The fact that Vergil – the brightest representative of ancient culture – is present in the poem already distorts the original images of the Christian culture. Hence, by involving Vergil in his theological work, Dante attempts to achieve the superiority of Christian world by presenting himself as being superior to classical poets. Dante’s reflections on this issue are presented in the forth Canto of Inferno: “And more of honour still, much more, they did me, / In that they made me one of their own band/ So that the sixth was I, ‘mid so much wit” (Alighieri 36).
At the same time, Dante gives credit to classical Latin literature through the representation of such outstanding poet and philosophers of ancient time as Virgil. However, the poet also place an emphasis on the fact that the classical literature can serve but partially to a poet who is chosen by God so as to inspire humans who lost they ways in life. Therefore, Divine Comedy successfully manages to combine Christian and vernacular elements. In addition, it is worth saying that Virgil repeatedly refers to God as to “Mighty Lord” as if rejecting the Christian ideology.
Due to the fact that the main scope of medieval reflections and ideology consisted in diverting humans from the vanity of the world and focus their concerns with after worldly life. Hence, while applying the form of ‘visions’, Alighieri tries to fully depict the realistic world. The poet administers justice on human vices and sins, but he resorts to it in order to make people change their lives, but not reject them. In other worlds, Dante does not lead people away from reality and earth; rather, the poet tries to bring them to reality: “…

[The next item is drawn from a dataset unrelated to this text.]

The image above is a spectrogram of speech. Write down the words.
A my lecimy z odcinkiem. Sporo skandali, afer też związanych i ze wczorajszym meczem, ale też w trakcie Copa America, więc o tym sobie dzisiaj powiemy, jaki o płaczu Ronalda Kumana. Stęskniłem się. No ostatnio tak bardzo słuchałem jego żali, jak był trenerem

That I may know who these, and what law makes them appear so ready to pass as I discern athwart the dusky light” (29). In Inferno, resort to materialized and realistic descriptions of humans as if emphasizing their belonging to the real world. Unlike medieval ideological visions that seek to turn a human to after worldly thoughts, Dante provides a classically-oriented form of visions for reflecting a more realistic description of the world.
Materialistic approach to depiction of divine world touches upon the representation of other aspect of the poem. In particular, Dante shows that all truths violated by a human should followed by a severe punishment. In this regard, the poet allegorically presents the state of mind of humans being drawn in sins and vices. Sinners should are doomed to be spin in the help whirlpool for ages. Material orientated is also expressed through the unchanged portrayal of sinners where Alighieri prefers to resort to their bodily features.
In this respect the loss of a human appearance relates to the vilest sins. Similar scene is presented in description of the Forest of Suicides: “When the exasperated soul abandons/ The body whence it rent itself away, / Minos consigns it to the seventh abyss./ It falls into the forest, and no part is chosen for it; but where Fortune hurls it,/ There like a grain of spelt it germinates” (Alighieri 88). As it can be illustrated by the example, the classical and Christian interpretation of the Hell can be noted through the analysis of its functions.
Thus, Dante is more focused on the representation of sinners as personalities with their own fates and outlooks on their worldly lives. The poet depicts the Hell that is administered by justice and possibility to be purified from sins. The allegorical presentation of Christian and classical features of the Hell can be seen in the following passage: “…The anguish of the people/ Who are below here in my face depicts/ That pity for terror thou hast taken” (Alighieri 23).
In conclusion, the connection and interaction of the Christian and classical cultures were intentionally depicted in Dante’s Divine Comedy: Inferno. The poet combines classical and medieval world to present his work as Divine and vernacular poem simultaneously. This effect has been achieved through depiction of Vergil who serves as a connector between Christian ideology and classical representation of the world. Alighieri also provides a combined approach to the analysis of the other-worldly life and the human treat it. Finally, the Comedy makes an accent on materialistic vision of Christian world where the priority is given to justice and freedom of choice.
Alighieri, Dante. Divine Comedy: Inferno. 2008, Web.